Despite the current setbacks of some smaller energy suppliers going out of business, increasing availability and usability of data generated by digitalisation is leading to the creation of new products and services. The rise of smart home technology, the rapid adoption of EVs, increasing volumes of micro-generation and the decarbonisation of heat, means a shift away from relationships based simply on kilowatts supplied and a move towards service-based models based, for example, on the number of warm hours, or miles of electric transport.
Digitalisation and the shift from centralised unidirectional to distributed energy systems is also driving the development of microgrids. Although the adoption of microgrids in the US has largely been in response to power outages, they are starting to appear in (mainland) Europe. A barrier to their success, however, is that most grid infrastructure is based on alternating current (AC). Conversely, renewables, which microgrids often use as their power source, generate a direct current (DC) output whilst most modern electrical equipment such as laptops, mobile phones and LED lighting operate on DC. To bridge this gap, the Horizon 2020 supported project TIGON, is developing a modular concept of a DC-based hybrid grid. The technology will first be tested at two demonstration sites, before being tested on a commercial scale in a residential sector in Naantali, Finland and separately, on a metro DC grid in Sofia, Bulgaria. Tackling some of the technical barriers for microgrids will also bring about benefits for the growth in Renewable Energy Communities (RECs). This is one of the aims of the Renewable Energy Directive II (RED II), as it is recognised that citizens who produce their own energy are more concerned with reducing their electricity consumption.
Brave steps to decarbonise are not just limited to end users and generators. TSOs and DSOs are also energy transition enablers through their role in integrating renewable generation and flexibility resources into the energy system and supporting the direct and indirect electrification of different sectors of the economy. However, they are also investigating ways to reduce and limit their direct emissions. Swissgrid is running a pilot to assess the feasibility of replacing diesel-powered uninterruptible power supply (UPS) with a hydrogen powered fuel cell, whilst TenneT and APG are testing alternatives to the use of sulphur hexafluoride (SF6), an inert gas widely used in circuit breakers that has a high global warming potential.

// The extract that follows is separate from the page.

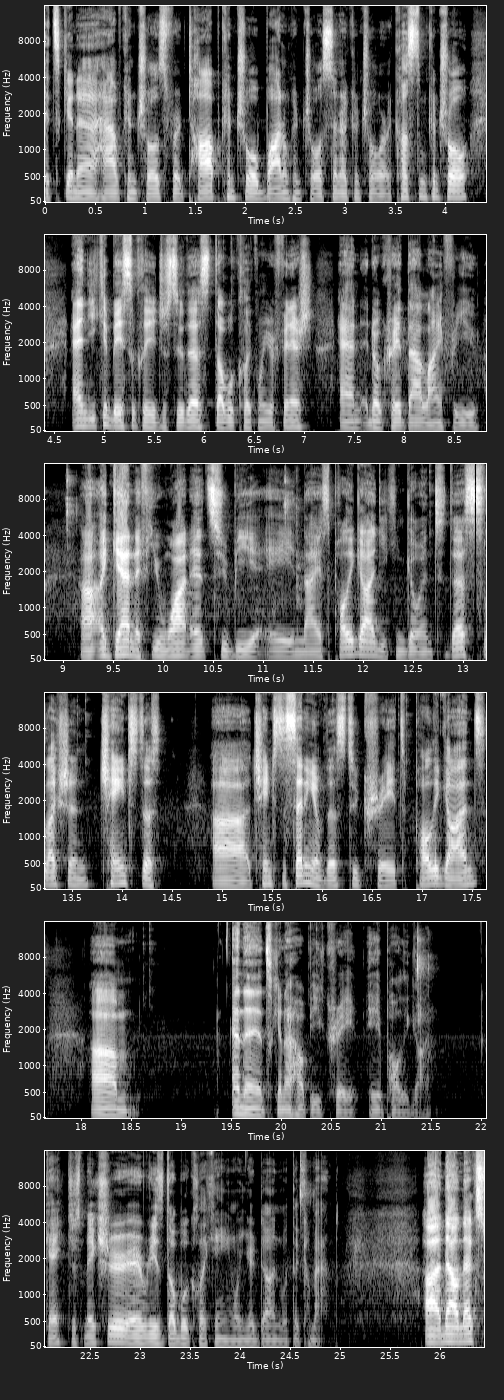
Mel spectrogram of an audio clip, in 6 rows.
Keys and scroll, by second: 9.1 x, 11.3 Delete, 21.4 x, 24.6 Delete.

Given the continuance of the high energy price world, politicians will need to be "brave" to pass through this moment to avoid the commitments made at COP26 to become fragilized. This will allow for pilot schemes taking place now, to flourish and lead to mainstream solutions. On the other hand, once we are used to expensive fossil energy then the cost of decarbonisation pales by comparison. This year might just be the push for society to take a brave step and get action quicker - whilst recognising we have to protect the most vulnerable in the short term.